-- Task --
Write back every line of the listing exactly, excluding images.
====== Data supplied
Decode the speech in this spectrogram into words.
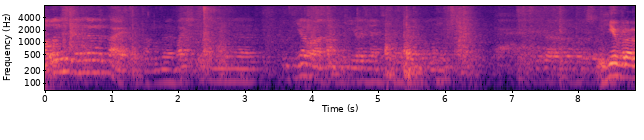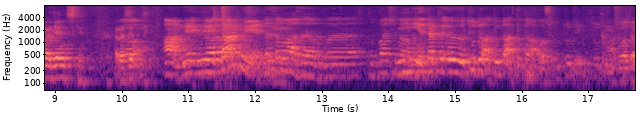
А он не, не вмикається там, е, бачите, там е, тут євро, а там такі радянські. Евро радянські розетки. А, не, не там ми? Ти залазив в... е, Тут бачите, Ні, ні, так е, туди, туди, туди, от туди, туди. От е,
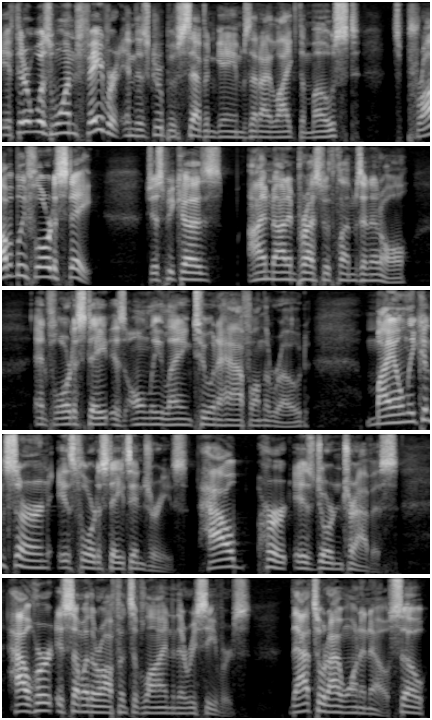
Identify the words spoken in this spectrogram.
If there was one favorite in this group of seven games that I like the most, it's probably Florida State, just because I'm not impressed with Clemson at all, and Florida State is only laying two and a half on the road. My only concern is Florida State's injuries. How hurt is Jordan Travis? How hurt is some of their offensive line and their receivers? That's what I want to know. So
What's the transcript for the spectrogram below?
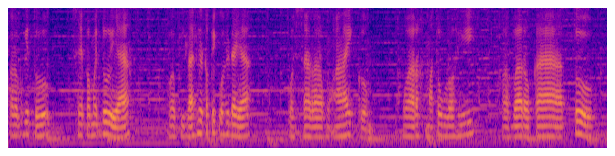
Kalau begitu, saya pamit dulu ya. Wabillahi taufiq wal hidayah. Wassalamualaikum warahmatullahi wabarakatuh.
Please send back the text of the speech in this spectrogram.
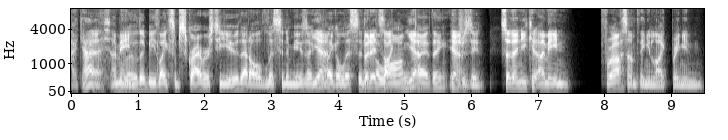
I guess. I mean, Will there be like subscribers to you that'll listen to music? Yeah. Like a listen But it's like- along yeah, type thing? yeah. Interesting. so then you can. I mean, for us, I'm thinking like bringing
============
-- Task response --
Decode the speech in this spectrogram into words.
А он не, не вмикається там, е, бачите, там е, тут євро, а там такі радянські. Евро радянські розетки. А, не, не там ми? Ти залазив в... е, Тут бачите, Ні, ні, так е, туди, туди, туди, от туди, туди. От е,
Identify the words spoken in this spectrogram.
If there was one favorite in this group of seven games that I like the most, it's probably Florida State, just because I'm not impressed with Clemson at all, and Florida State is only laying two and a half on the road. My only concern is Florida State's injuries. How hurt is Jordan Travis? How hurt is some of their offensive line and their receivers? That's what I want to know. So
What's the transcript for the spectrogram below?
Kalau begitu, saya pamit dulu ya. Wabillahi taufiq wal hidayah. Wassalamualaikum warahmatullahi wabarakatuh.
Please send back the text of the speech in this spectrogram.
I guess. I mean, Will there be like subscribers to you that'll listen to music? Yeah. Like a listen But it's like- along yeah, type thing? yeah. Interesting. so then you can. I mean, for us, I'm thinking like bringing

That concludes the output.